Tribes seeking casinos face questions about land-into-trust

The U.S. Supreme Court decision in Carcieri v. Salazar is placing clouds over Indian gaming, tribal leaders were told on Tuesday.

Only tribes that were "under federal jurisdiction" in 1934 can follow the land-into-trust process, the high court ruled in February 2009. Although gaming wasn't at issue in the case, the decision is being used as a tool to stop new casino developments.

In one case involving the Big Lagoon Rancheria, the state of California is arguing that the tribe wasn't under federal jurisdiction in 1934. The goal is to prevent the tribe from negotiating a Class III gaming compact, according to John Dossett, the general counsel for the National Congress of American Indians.

"It's the kind of thing all tribes should be concerned about," Dossett said at the organization's 2012 executive council winter session in Washington, D.C. "The state could use the Carcieri decision as a weapon."

In another case, gaming opponents are using the Carcieri decision to fight a land-into-trust application for the involving the Cowlitz Tribe of Washington. The plaintiffs include local governments and groups that are opposed to the tribe's proposed casino.

But the Confederated Tribes of Grand Ronde in Oregon are also challenging the Cowlitz application. The Grand Ronde fear a new gaming operation in the region could threaten its existing casino.
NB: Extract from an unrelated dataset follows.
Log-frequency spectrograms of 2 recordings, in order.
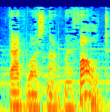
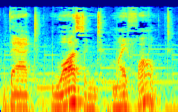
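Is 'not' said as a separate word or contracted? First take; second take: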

A fix to the Carcieri decision could put an end to these types of litigation, tribal leaders have argued. But Congress has failed to take action despite support from the Obama administration and lawmakers from both parties.